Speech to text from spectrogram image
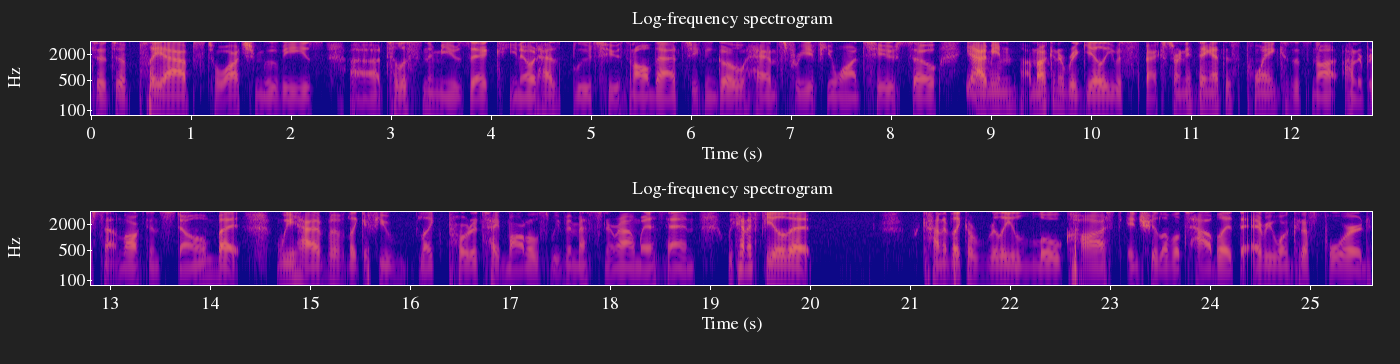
to, to play apps, to watch movies, uh, to listen to music. You know, it has Bluetooth and all that, so you can go hands free if you want to. So, yeah, I mean, I'm not going to regale you with specs or anything at this point because it's not 100% locked in stone, but we have uh, like a few like prototype models we've been messing around with, and we kind of feel that kind of like a really low cost entry level tablet that everyone could afford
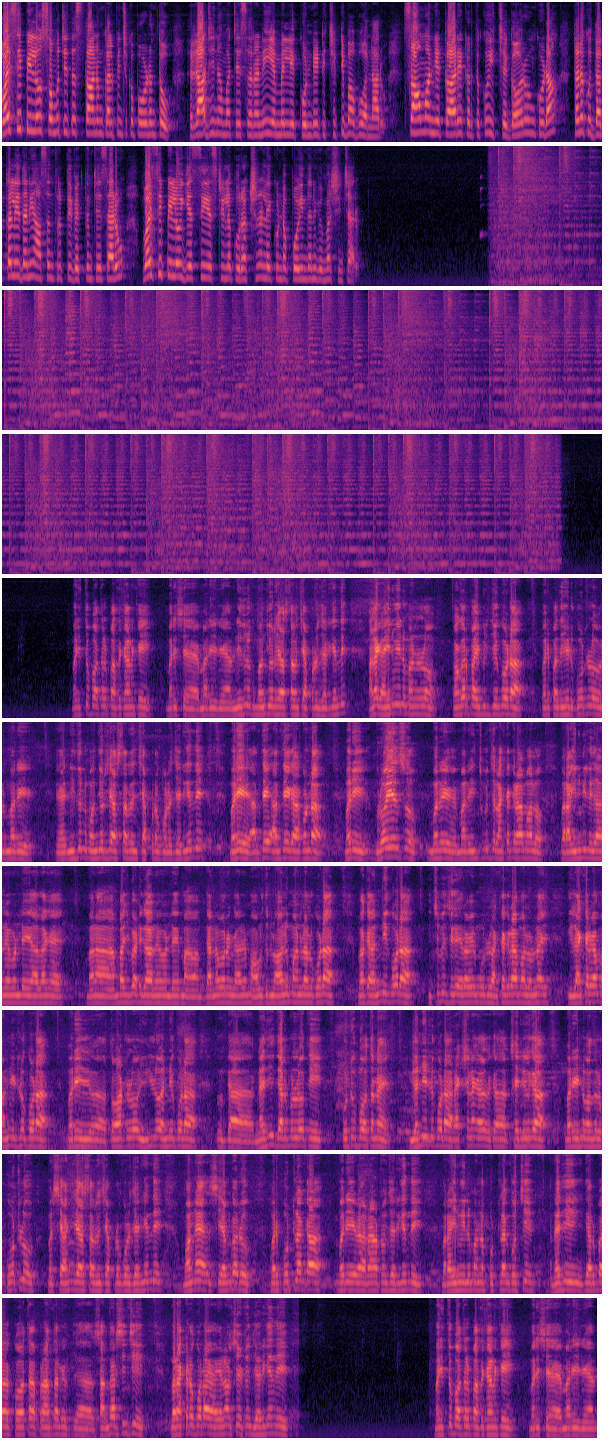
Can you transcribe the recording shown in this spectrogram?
వైసీపీలో సముచిత స్థానం కల్పించకపోవడంతో రాజీనామా చేశారని ఎమ్మెల్యే కొండేటి చిట్టిబాబు అన్నారు. సామాన్య కార్యకర్తకు ఇచ్చే గౌరవం కూడా తనకు దక్కలేదని అసంతృప్తి వ్యక్తం చేశారు. వైసీపీలో ఎస్సీ ఎస్టీలకు రక్షణ లేకుండా పోయిందని విమర్శించారు. మరి ఎత్తుపోతల పథకానికి మరి మరి నిధులకు మంజూరు చేస్తామని చెప్పడం జరిగింది. అలాగే ఐనవేలు మండలంలో తొగరపై బ్రిడ్జి కూడా మరి పదిహేడు కోట్లు మరి నిధులు మంజూరు చేస్తారని చెప్పడం కూడా జరిగింది. మరి అంతే అంతేకాకుండా మరి గ్రోయన్స్ మరి మరి ఇంచుమించు లంక గ్రామాలు మరి ఐనవీలు కానివ్వండి అలాగే మన అంబాజీపేట కానివ్వండి మా గన్నవరం కానివ్వండి మా ఊరు నాలుగు మండలాలు కూడా మాకు అన్నీ కూడా ఇంచుమించుగా ఇరవై మూడు లంక గ్రామాలు ఉన్నాయి. ఈ లంక గ్రామం అన్నింటిలో కూడా మరి తోటలో ఇళ్ళు అన్నీ కూడా నదీ గర్భంలోకి కొట్టుకుపోతున్నాయి. ఇవన్నీ కూడా రక్షణ చర్యలుగా మరి రెండు వందల కోట్లు మరి శాంక్షన్ చేస్తారని చెప్పడం కూడా జరిగింది. మొన్న సీఎం గారు మరి పొట్లంక మరి రా- రావడం జరిగింది. మరి ఐదు వేలు మొన్న పొట్లంక వచ్చి నదీ గర్భ కోత ప్రాంతాలకు సందర్శించి మరి అక్కడ కూడా అనౌన్స్ చేయడం జరిగింది. మరి ఎత్తిపోతల పథకానికి మరి మరి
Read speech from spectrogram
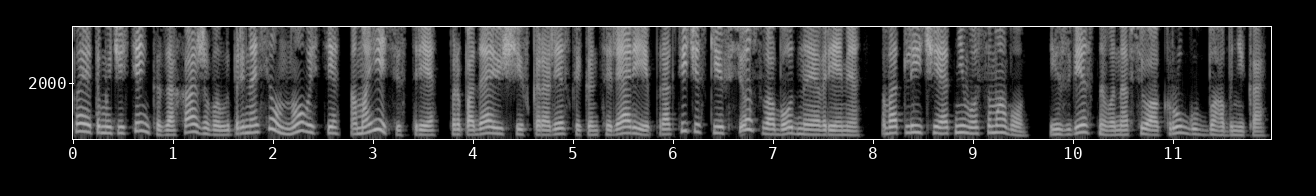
поэтому частенько захаживал и приносил новости о моей сестре, пропадающей в королевской канцелярии практически все свободное время, в отличие от него самого, известного на всю округу бабника,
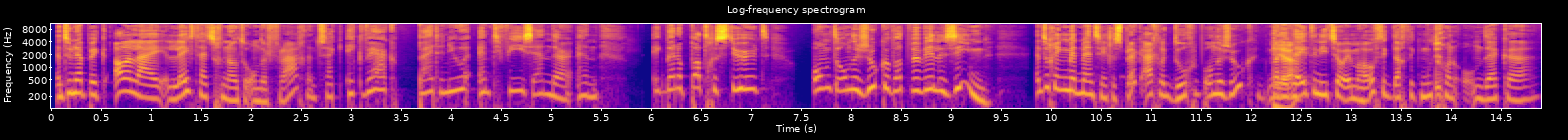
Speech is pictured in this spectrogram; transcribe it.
En toen heb ik allerlei leeftijdsgenoten ondervraagd. En toen zei ik, ik werk bij de nieuwe MTV-zender. En ik ben op pad gestuurd om te onderzoeken wat we willen zien. En toen ging ik met mensen in gesprek, eigenlijk doelgroeponderzoek. Maar Ja. dat heette niet zo in mijn hoofd. Ik dacht, ik moet gewoon ontdekken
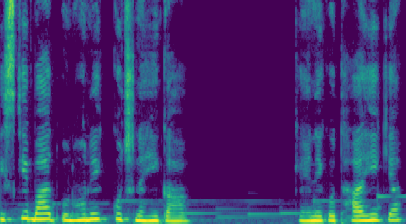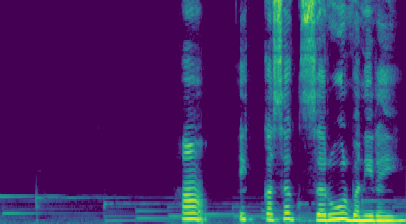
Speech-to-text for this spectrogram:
इसके बाद उन्होंने कुछ नहीं कहा। कहने को था ही क्या? हाँ एक कसक ज़रूर बनी रही।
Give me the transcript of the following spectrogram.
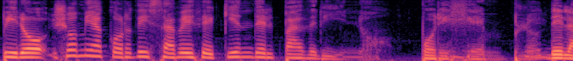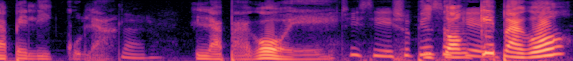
pero yo me acordé esa vez de quién del padrino, por ejemplo, Sí. de la película. Claro. La pagó, ¿eh? Sí, sí, yo ¿Y pienso con que... qué pagó?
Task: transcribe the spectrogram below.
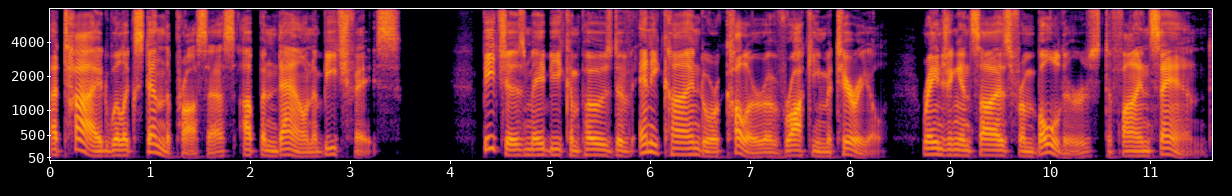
A tide will extend the process up and down a beach face. Beaches may be composed of any kind or color of rocky material, ranging in size from boulders to fine sand.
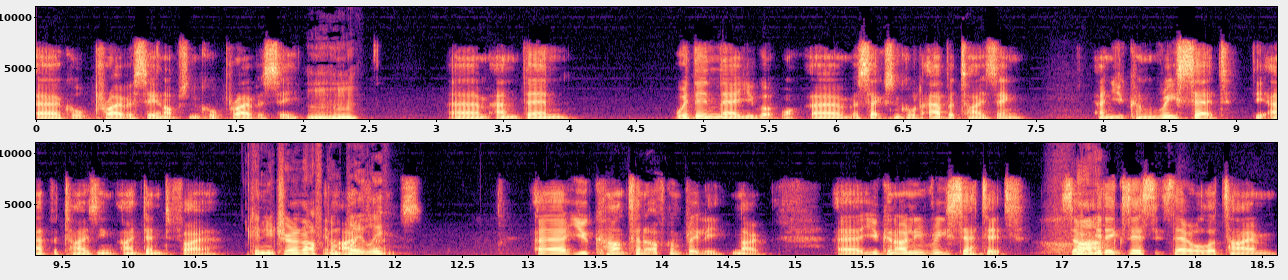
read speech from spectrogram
uh, called privacy, an option called privacy. Mm-hmm. Um, and then within there you've got um, a section called advertising, and you can reset the advertising identifier. Can you turn it off completely? Uh, you can't turn it off completely. No, uh, you can only reset it. So huh. it exists. It's there all the time.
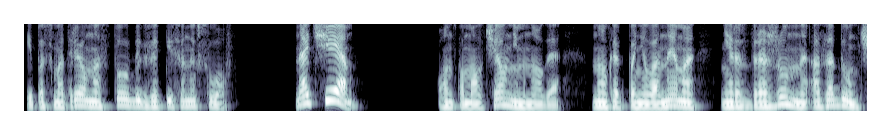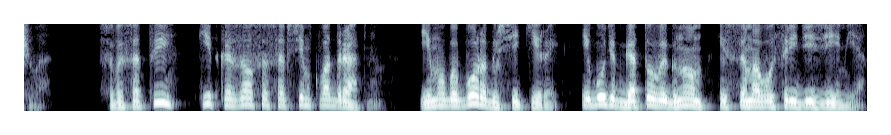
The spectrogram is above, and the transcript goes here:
и посмотрел на столбик записанных слов. «Над чем?» Он помолчал немного, но, как поняла Немо, не раздраженно, а задумчиво. С высоты Кит казался совсем квадратным. Ему бы бороду с секирой, и будет готовый гном из самого Средиземья.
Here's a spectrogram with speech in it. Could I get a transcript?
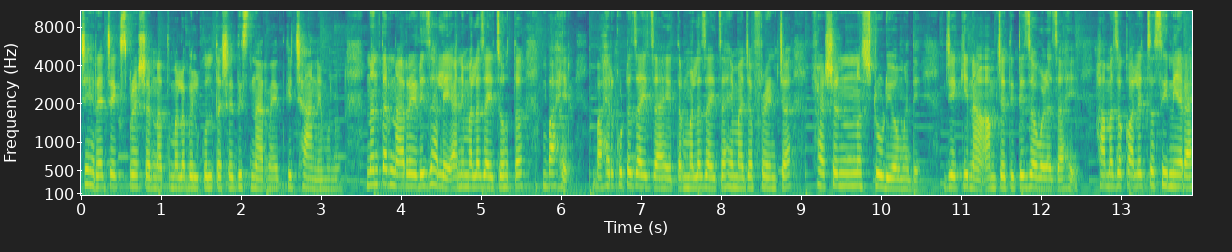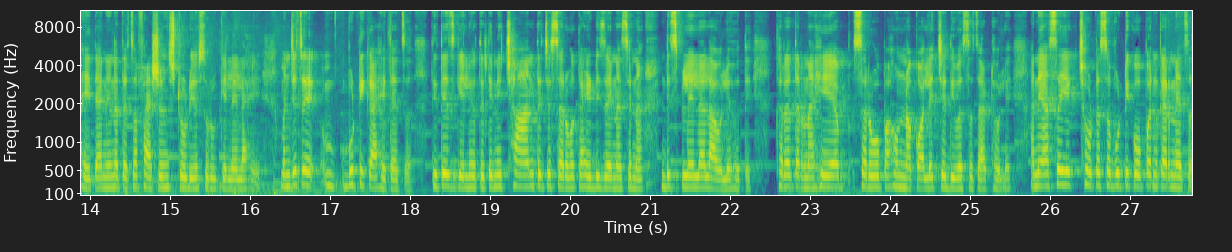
चेहऱ्याचे एक्सप्रेशन ना तुम्हाला बिलकुल तसे दिसणार नाहीत की छान आहे म्हणून. नंतर ना रेडी झाले आणि मला जायचं होतं बाहेर. बाहेर कुठं जायचं आहे? तर मला जायचं आहे माझ्या फ्रेंडच्या फॅशन स्टुडिओमध्ये जे की ना आमच्या तिथे जवळच आहे. हा माझा कॉलेजचा सिनियर आहे त्याने ना त्याचा फॅशन स्टुडिओ सुरू केलेला आहे. म्हणजेच बुटीक आहे त्याचं. तिथेच गेले होते. त्यांनी छान त्याचे सर्व काही डिझाईन असे ना डिस्प्लेला लावले होते. खरं तर ना हे सर्व पाहून ना कॉलेजचे दिवसच आठवले. आणि असं एक छोटंसं बुटीक ओपन करण्याचं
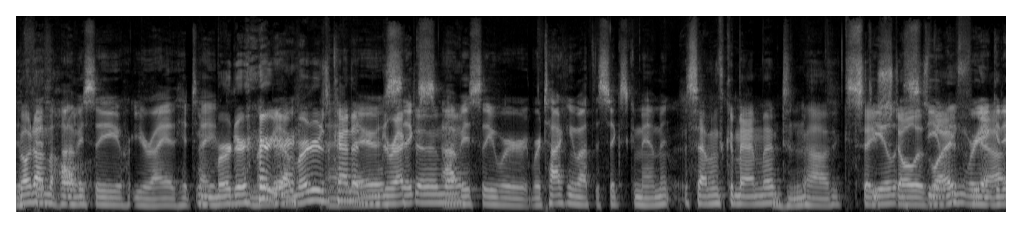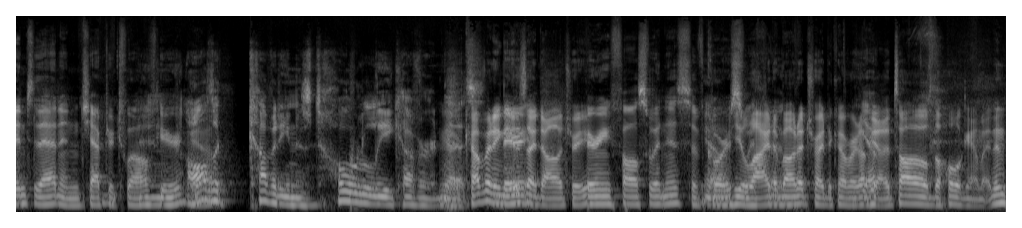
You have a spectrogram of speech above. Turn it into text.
Go down the whole. Obviously, Uriah the Hittite. Murder. Yeah, murder's kinda there's directed six. Obviously, we're we're talking about the sixth commandment. Seventh commandment, uh, say Mm-hmm. Steal- stole his stealing. wife. We're gonna get into that in chapter twelve here. All the coveting is totally covered. Yeah, Yes. coveting Bear- is idolatry. Bearing false witness, of Yeah, course. he with, lied uh, about it, tried to cover it up. Yep. Yeah, it's all the whole gamut. And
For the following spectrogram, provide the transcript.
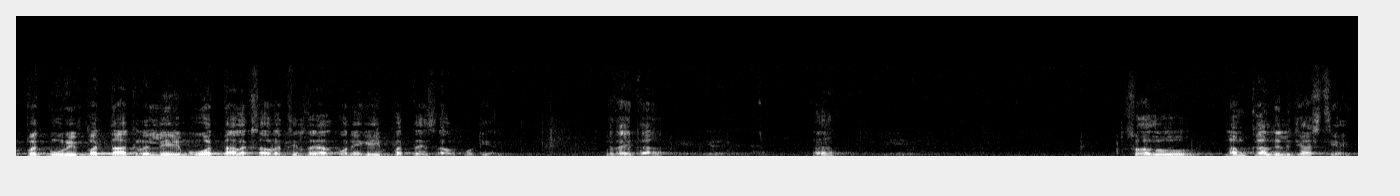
ಇಪ್ಪತ್ಮೂರು, ಇಪ್ಪತ್ನಾಲ್ಕರಲ್ಲಿ ಮೂವತ್ನಾಲ್ಕು ಸಾವಿರ ಚಿಲ್ಲರೆ, ಅದು ಕೊನೆಗೆ ಇಪ್ಪತ್ತೈದು ಸಾವಿರ ಕೋಟಿ ಆಯಿತು. ಗೊತ್ತಾಯ್ತಾ? ಸೊ ಅದು ನಮ್ಮ ಕಾಲದಲ್ಲಿ ಜಾಸ್ತಿ ಆಯಿತು.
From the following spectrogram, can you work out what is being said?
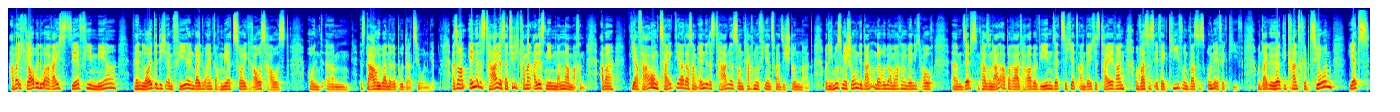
Aber ich glaube, du erreichst sehr viel mehr, wenn Leute dich empfehlen, weil du einfach mehr Zeug raushaust und ähm, es darüber eine Reputation gibt. Also am Ende des Tages, natürlich kann man alles nebeneinander machen, aber die Erfahrung zeigt ja, dass am Ende des Tages so ein Tag nur 24 Stunden hat. Und ich muss mir schon Gedanken darüber machen, wenn ich auch ähm, selbst einen Personalapparat habe, wen setze ich jetzt an welches Teil ran und was ist effektiv und was ist uneffektiv. Und da gehört die Transkription jetzt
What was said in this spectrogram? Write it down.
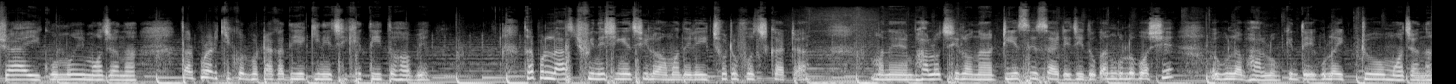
ড্রাই কোনোই মজা না। তারপর আর কি করব, টাকা দিয়ে কিনেছি, খেতেই তো হবে। তারপর লাস্ট ফিনিশিংয়ে ছিল আমাদের এই ছোট ফুচকাটা। মানে ভালো ছিল না। টিএসসি সাইডে যে দোকানগুলো বসে, ওগুলো ভালো, কিন্তু এগুলো একটু মজা না।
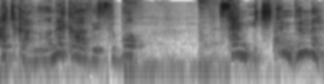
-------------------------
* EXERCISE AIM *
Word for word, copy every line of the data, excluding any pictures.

* TASK SOLUTION *
Speech to text from spectrogram image
to, to play apps, to watch movies, uh, to listen to music. You know, it has Bluetooth and all that, so you can go hands free if you want to. So, yeah, I mean, I'm not going to regale you with specs or anything at this point because it's not 100% locked in stone, but we have uh, like a few like prototype models we've been messing around with, and we kind of feel that kind of like a really low cost entry level tablet that everyone could afford
Can you transcribe the recording shown in this spectrogram?
వైసీపీలో సముచిత స్థానం కల్పించకపోవడంతో రాజీనామా చేశారని ఎమ్మెల్యే కొండేటి చిట్టిబాబు అన్నారు. సామాన్య కార్యకర్తకు ఇచ్చే గౌరవం కూడా తనకు దక్కలేదని అసంతృప్తి వ్యక్తం చేశారు. వైసీపీలో ఎస్సీ ఎస్టీలకు రక్షణ లేకుండా పోయిందని విమర్శించారు. మరి ఎత్తుపోతల పథకానికి మరి మరి నిధులకు మంజూరు చేస్తామని చెప్పడం జరిగింది. అలాగే ఐనవేలు మండలంలో తొగరపై బ్రిడ్జి కూడా మరి పదిహేడు కోట్లు మరి నిధులు మంజూరు చేస్తారని చెప్పడం కూడా జరిగింది. మరి అంతే అంతేకాకుండా మరి గ్రోయన్స్ మరి మరి ఇంచుమించు లంక గ్రామాలు మరి ఐనవీలు కానివ్వండి అలాగే మన అంబాజీపేట కానివ్వండి మా గన్నవరం కానివ్వండి మా ఊరు నాలుగు మండలాలు కూడా మాకు అన్నీ కూడా ఇంచుమించుగా ఇరవై మూడు లంక గ్రామాలు ఉన్నాయి. ఈ లంక గ్రామం అన్నింటిలో కూడా మరి తోటలో ఇళ్ళు అన్నీ కూడా నదీ గర్భంలోకి కొట్టుకుపోతున్నాయి. ఇవన్నీ కూడా రక్షణ చర్యలుగా మరి రెండు వందల కోట్లు మరి శాంక్షన్ చేస్తారని చెప్పడం కూడా జరిగింది. మొన్న సీఎం గారు మరి పొట్లంక మరి రా- రావడం జరిగింది. మరి ఐదు వేలు మొన్న పొట్లంక వచ్చి నదీ గర్భ కోత ప్రాంతాలకు సందర్శించి మరి అక్కడ కూడా అనౌన్స్ చేయడం జరిగింది. మరి ఎత్తిపోతల పథకానికి మరి మరి
Read speech from spectrogram
поэтому частенько захаживал и приносил новости о моей сестре, пропадающей в королевской канцелярии практически все свободное время, в отличие от него самого, известного на всю округу бабника,
Speech is pictured in this spectrogram; transcribe it.
En toen heb ik allerlei leeftijdsgenoten ondervraagd. En toen zei ik, ik werk bij de nieuwe MTV-zender. En ik ben op pad gestuurd om te onderzoeken wat we willen zien. En toen ging ik met mensen in gesprek, eigenlijk doelgroeponderzoek. Maar Ja. dat heette niet zo in mijn hoofd. Ik dacht, ik moet gewoon ontdekken
Speech-to-text for this spectrogram:
इसके बाद उन्होंने कुछ नहीं कहा। कहने को था ही क्या? हाँ एक कसक ज़रूर बनी रही।
Give me the transcript of the following spectrogram.
pero yo me acordé esa vez de quién del padrino, por ejemplo, Sí. de la película. Claro. La pagó, ¿eh? Sí, sí, yo ¿Y pienso con que... qué pagó?
Task: transcribe the spectrogram below.
A tide will extend the process up and down a beach face. Beaches may be composed of any kind or color of rocky material, ranging in size from boulders to fine sand.
read speech from spectrogram
uh, called privacy, an option called privacy. Mm-hmm. Um, and then within there you've got um, a section called advertising, and you can reset the advertising identifier. Can you turn it off completely? Uh, you can't turn it off completely. No, uh, you can only reset it. So huh. it exists. It's there all the time.
The spectrogram is above, and the transcript goes here:
и посмотрел на столбик записанных слов. «Над чем?» Он помолчал немного, но, как поняла Немо, не раздраженно, а задумчиво. С высоты Кит казался совсем квадратным. Ему бы бороду с секирой, и будет готовый гном из самого Средиземья.
Here's a spectrogram with speech in it. Could I get a transcript?
चेहऱ्याचे एक्सप्रेशन ना तुम्हाला बिलकुल तसे दिसणार नाहीत की छान आहे म्हणून. नंतर ना रेडी झाले आणि मला जायचं होतं बाहेर. बाहेर कुठं जायचं आहे? तर मला जायचं आहे माझ्या फ्रेंडच्या फॅशन स्टुडिओमध्ये जे की ना आमच्या तिथे जवळच आहे. हा माझा कॉलेजचा सिनियर आहे त्याने ना त्याचा फॅशन स्टुडिओ सुरू केलेला आहे. म्हणजेच बुटीक आहे त्याचं. तिथेच गेले होते. त्यांनी छान त्याचे सर्व काही डिझाईन असे ना डिस्प्लेला लावले होते. खरं तर ना हे सर्व पाहून ना कॉलेजचे दिवसच आठवले. आणि असं एक छोटंसं बुटीक ओपन करण्याचं
You have a spectrogram of speech above. Turn it into text.
Go down the whole. Obviously, Uriah the Hittite. Murder. Yeah, murder's kinda there's directed six. Obviously, we're we're talking about the sixth commandment. Seventh commandment, uh, say Mm-hmm. Steal- stole his stealing. wife. We're gonna get into that in chapter twelve here. All the coveting is totally covered. Yeah, Yes. coveting Bear- is idolatry. Bearing false witness, of Yeah, course. he with, lied uh, about it, tried to cover it up. Yep. Yeah, it's all the whole gamut. And
For the following spectrogram, provide the transcript.
ಇಪ್ಪತ್ಮೂರು, ಇಪ್ಪತ್ನಾಲ್ಕರಲ್ಲಿ ಮೂವತ್ನಾಲ್ಕು ಸಾವಿರ ಚಿಲ್ಲರೆ, ಅದು ಕೊನೆಗೆ ಇಪ್ಪತ್ತೈದು ಸಾವಿರ ಕೋಟಿ ಆಯಿತು. ಗೊತ್ತಾಯ್ತಾ? ಸೊ ಅದು ನಮ್ಮ ಕಾಲದಲ್ಲಿ ಜಾಸ್ತಿ ಆಯಿತು.
From the following spectrogram, can you work out what is being said?
Aber ich glaube, du erreichst sehr viel mehr, wenn Leute dich empfehlen, weil du einfach mehr Zeug raushaust und ähm, es darüber eine Reputation gibt. Also am Ende des Tages, natürlich kann man alles nebeneinander machen, aber die Erfahrung zeigt ja, dass am Ende des Tages so ein Tag nur 24 Stunden hat. Und ich muss mir schon Gedanken darüber machen, wenn ich auch ähm, selbst einen Personalapparat habe, wen setze ich jetzt an welches Teil ran und was ist effektiv und was ist uneffektiv. Und da gehört die Transkription jetzt
What was said in this spectrogram? Write it down.
ড্রাই কোনোই মজা না। তারপর আর কি করব, টাকা দিয়ে কিনেছি, খেতেই তো হবে। তারপর লাস্ট ফিনিশিংয়ে ছিল আমাদের এই ছোট ফুচকাটা। মানে ভালো ছিল না। টিএসসি সাইডে যে দোকানগুলো বসে, ওগুলো ভালো, কিন্তু এগুলো একটু মজা না।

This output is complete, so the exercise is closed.